I know that good people like Stewmac have them online, but my formula allows you to have, at your fingertips, the ability to find fret positions for any scale length for any instrument, be it a uke or a giant Mexican guitar, instantly. All you will need is a simple, cheap calculator. A friend of mine gave me this formula a few years ago but it wasn’t exactly accurate. So I tinkered with it for a couple of hours until it was as perfect as possible.

Just to prove that it works perfectly lets use 600mm as the scale length (nut to bridge). The scale length can be as long or short as you care to make it. By using 600mm it will be easy to see that at the 12^{th} fret the distance should be half of the scale length (300mm), and at the 24^{th} fret a quarter (150mm) thus proving the formula.

Lets enter 0.943878 x 600

Now press = once

We get 566.3268

This is the distance from the bridge to the 1^{st} fret.

Press = once again and we get 534.5434

This is the distance from the bridge to the 2^{nd} fret.

Press = once again for the 3^{rd} fret and so on.

When you get to the 12^{th} fret it should read 300.01402 (octave).

Keep going to the second octave (24^{th} fret) and we get 150.01399 thus proving that the formula is accurate for our purposes. Only use 2 digits after the decimal point, ignore the rest that follow as they are too small to be relevant.

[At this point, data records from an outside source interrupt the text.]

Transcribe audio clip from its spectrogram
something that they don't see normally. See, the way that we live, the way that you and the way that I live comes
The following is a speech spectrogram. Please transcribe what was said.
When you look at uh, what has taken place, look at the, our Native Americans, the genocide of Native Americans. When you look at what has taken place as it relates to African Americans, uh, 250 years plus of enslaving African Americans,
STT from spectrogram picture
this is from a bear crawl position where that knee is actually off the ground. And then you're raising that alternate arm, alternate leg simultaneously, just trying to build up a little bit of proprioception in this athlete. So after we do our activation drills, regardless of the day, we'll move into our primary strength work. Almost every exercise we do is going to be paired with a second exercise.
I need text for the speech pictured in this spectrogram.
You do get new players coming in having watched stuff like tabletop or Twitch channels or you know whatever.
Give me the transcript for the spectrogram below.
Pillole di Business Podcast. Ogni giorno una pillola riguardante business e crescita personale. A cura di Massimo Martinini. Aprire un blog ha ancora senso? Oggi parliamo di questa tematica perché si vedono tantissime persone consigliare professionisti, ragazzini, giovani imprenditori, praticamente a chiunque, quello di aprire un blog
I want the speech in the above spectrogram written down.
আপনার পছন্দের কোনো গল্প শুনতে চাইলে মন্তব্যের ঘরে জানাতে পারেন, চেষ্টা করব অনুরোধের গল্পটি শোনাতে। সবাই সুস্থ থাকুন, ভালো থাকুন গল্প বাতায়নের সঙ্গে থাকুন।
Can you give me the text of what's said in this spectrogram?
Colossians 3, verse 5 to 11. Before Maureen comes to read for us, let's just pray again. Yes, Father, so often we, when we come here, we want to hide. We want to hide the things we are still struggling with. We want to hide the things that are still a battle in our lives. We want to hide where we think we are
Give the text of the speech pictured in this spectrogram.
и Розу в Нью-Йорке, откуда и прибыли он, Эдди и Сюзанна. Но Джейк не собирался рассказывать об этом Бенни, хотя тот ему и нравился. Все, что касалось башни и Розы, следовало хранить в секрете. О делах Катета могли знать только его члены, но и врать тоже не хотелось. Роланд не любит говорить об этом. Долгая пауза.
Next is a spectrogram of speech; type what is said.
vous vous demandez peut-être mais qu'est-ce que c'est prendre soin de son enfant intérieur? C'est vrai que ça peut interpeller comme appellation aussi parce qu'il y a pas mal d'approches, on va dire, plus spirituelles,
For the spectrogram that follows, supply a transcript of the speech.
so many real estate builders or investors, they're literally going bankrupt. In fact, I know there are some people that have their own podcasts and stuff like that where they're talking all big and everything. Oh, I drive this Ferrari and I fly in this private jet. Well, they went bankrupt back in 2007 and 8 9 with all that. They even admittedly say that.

Now here’s an interesting thing I discovered quite by chance. I wanted to turn metal slugs on the lathe to the sizes of the spaces between the frets so that I could line them all up in a slot cut in a piece of flat board, and clamped to my pull-saw. Then cut each fret taking away one slug at a time until I had a perfectly cut fingerboard. The way to find these sizes leapt off the page at me – EUREKA!

Put in our formula again as before 0.943878 x 600.

Now press = 10 times and we get 336.75

Move the decimal point one place to the left and we get 33.67

This is the distance from the nut to the 1^{st} fret.

Press = once and we get 317.85

Move decimal point again (once to the left) and we get 31.78 which is the distance between 1^{st} and 2^{nd} frets.

Keep pressing = until all distances between frets are found.

You can use wooden dowel for the distance pieces. All you will need is a drop-saw, lots of dowel and lots of patience. It helps to use a digital vernier.

I hope this is of use to you. Have fun! John Stax

P.S. Write down the formula in a few places that you can locate when needed. JS.

## Replies

Great man, very nice of you to share, always handy to have as it is only one number to have to do the job.

Cheers Ron.

Borders has them, but you need to hurry, they are going out of business.

john stax said:

endof the scale length, which, of couse, makes no difference whatsoever. Somehow, though, calculating your own fret positions seems more satisfying for us DIYers. Thanks, John! I will put this formula in my Big Book of Knowledge!